China initially criticised Israel’s actions in Gaza, calling it “beyond the scope of self-defence,” and asserted that “justice has not been done to the Palestinian people.” However, following the Hamas attack, China reaffirmed Tel Aviv’s right to defend itself while highlighting civilian casualties in Gaza and omitting Israeli casualities.
In an interview to news network Al Jazeera, William Figueroa, an assistant professor at the University of Groningen, said that the Chinese playbook in the Middle East often followed the same pattern — an cautious initial stance, calls for peace, condemning violence against civilians and primarily focusing on Palestinian grievances. He added that China’s deep economic ties with oil-rich states like Saudi Arabia, UAE, and Iran has prompted it to take a more pro-Palestine stance.
Uyghurs & the U.S. link to China’s pro-Palestine stance
China’s stance has also been linked to Palestinian Authority President Mahmoud Abbas’ support for China’s treatment of Muslim Uyghurs in Xinjiang.

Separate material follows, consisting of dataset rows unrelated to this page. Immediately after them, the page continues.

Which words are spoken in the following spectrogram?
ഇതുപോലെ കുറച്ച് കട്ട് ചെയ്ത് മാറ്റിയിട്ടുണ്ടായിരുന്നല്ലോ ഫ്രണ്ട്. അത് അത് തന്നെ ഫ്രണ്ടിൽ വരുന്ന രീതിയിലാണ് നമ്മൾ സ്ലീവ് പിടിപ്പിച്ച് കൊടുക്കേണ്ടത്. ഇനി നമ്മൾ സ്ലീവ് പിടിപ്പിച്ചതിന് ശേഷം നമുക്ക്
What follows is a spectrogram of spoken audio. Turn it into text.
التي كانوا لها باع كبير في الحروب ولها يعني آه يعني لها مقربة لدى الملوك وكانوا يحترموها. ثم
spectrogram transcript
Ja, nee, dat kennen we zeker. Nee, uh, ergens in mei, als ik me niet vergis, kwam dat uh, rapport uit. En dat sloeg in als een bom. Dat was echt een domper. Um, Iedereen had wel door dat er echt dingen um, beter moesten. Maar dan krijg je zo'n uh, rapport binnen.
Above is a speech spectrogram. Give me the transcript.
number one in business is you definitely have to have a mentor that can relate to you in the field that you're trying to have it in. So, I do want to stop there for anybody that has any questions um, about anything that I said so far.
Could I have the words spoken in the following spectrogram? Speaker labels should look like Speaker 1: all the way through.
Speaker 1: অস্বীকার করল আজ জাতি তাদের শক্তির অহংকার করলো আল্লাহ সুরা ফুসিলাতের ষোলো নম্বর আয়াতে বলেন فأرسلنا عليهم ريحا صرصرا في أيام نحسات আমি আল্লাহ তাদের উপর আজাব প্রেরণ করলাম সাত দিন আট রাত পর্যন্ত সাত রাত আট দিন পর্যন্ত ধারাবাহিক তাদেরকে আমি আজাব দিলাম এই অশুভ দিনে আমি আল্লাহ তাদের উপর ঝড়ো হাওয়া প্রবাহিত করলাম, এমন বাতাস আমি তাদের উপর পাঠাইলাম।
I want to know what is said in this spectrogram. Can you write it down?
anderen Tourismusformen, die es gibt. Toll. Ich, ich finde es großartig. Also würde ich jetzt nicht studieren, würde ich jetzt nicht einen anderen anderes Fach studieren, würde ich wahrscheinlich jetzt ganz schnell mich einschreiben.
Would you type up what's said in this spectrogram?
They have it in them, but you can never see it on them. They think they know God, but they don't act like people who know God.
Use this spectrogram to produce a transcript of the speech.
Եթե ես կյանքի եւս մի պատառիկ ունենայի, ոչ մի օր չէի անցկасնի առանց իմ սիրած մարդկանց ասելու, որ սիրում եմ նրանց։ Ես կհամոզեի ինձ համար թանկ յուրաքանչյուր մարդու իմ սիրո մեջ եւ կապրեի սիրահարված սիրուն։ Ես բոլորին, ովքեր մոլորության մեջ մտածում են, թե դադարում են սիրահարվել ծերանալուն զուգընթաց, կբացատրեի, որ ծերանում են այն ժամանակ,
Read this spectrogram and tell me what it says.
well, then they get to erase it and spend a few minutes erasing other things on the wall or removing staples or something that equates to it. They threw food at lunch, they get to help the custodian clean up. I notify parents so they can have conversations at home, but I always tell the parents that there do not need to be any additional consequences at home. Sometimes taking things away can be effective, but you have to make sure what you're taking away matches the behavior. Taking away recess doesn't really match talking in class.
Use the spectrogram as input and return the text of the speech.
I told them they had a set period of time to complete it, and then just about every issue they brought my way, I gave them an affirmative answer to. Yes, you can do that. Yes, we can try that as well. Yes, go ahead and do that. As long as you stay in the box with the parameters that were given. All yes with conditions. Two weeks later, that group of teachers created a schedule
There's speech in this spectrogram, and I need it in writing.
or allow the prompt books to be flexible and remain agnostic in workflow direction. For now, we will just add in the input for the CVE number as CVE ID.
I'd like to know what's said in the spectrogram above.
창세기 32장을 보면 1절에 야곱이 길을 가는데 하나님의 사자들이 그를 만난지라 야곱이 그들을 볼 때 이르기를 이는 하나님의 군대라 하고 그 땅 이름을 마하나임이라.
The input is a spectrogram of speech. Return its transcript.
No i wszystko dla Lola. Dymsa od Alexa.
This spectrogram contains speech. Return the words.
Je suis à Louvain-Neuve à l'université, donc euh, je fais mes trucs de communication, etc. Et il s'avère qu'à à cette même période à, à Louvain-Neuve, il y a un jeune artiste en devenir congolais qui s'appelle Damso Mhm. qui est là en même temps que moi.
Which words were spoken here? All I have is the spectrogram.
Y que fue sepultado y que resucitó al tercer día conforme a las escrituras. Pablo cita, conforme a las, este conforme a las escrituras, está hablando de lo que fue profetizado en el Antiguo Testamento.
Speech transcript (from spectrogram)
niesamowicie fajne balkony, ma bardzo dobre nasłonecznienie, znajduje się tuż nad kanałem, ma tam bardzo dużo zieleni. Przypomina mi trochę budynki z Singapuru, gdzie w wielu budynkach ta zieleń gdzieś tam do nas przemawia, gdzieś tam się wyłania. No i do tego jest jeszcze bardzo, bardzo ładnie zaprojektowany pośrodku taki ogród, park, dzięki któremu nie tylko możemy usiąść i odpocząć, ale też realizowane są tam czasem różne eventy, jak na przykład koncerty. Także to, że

The vast community’s forced detention in camps has been termed as ‘genocide’ by most Western nations, but this was denied by Mr. Abbas. Terming China’s action in Xinjiang as countering extremism and terrorism, Mr. Abbas condemned interference in Beijing’s internal affairs. Incidentally, the majority of Uyghur Muslims and Palestinian Muslims fall under the Sunni sect of Islam.
Israel, on the other hand, signed a declaration at the UN Human Rights Council in 2022, expressing “grave concerns about the human rights situation in Xinjiang Uyghur Autonomous Region,” but did not term it a genocide.
Another factor fueling China’s stance against Israel is Washington’s steadfast support of Israel, extending to sending troops to counter Hamas. Openly condemning the U.S., China’s state-controlled daily Global Times has accused Washington of “adding fuel to the fire by blindly backing Israel in the ongoing conflict.” Pinning the increasing civilian casualties on the US, Global Times said that the US was “stained with the blood of innocent civilians.”
Beijing, which heads the UN Security Council this month, has called for a closed-door deliberations by its fifteen members next week on the Israel-Hamas war, focusing mainly on Gaza. While Beijing hopes for a ceasefire soon with its involvement in the negotiations, it seems unlikely in the face of Israel’s siege of Gaza.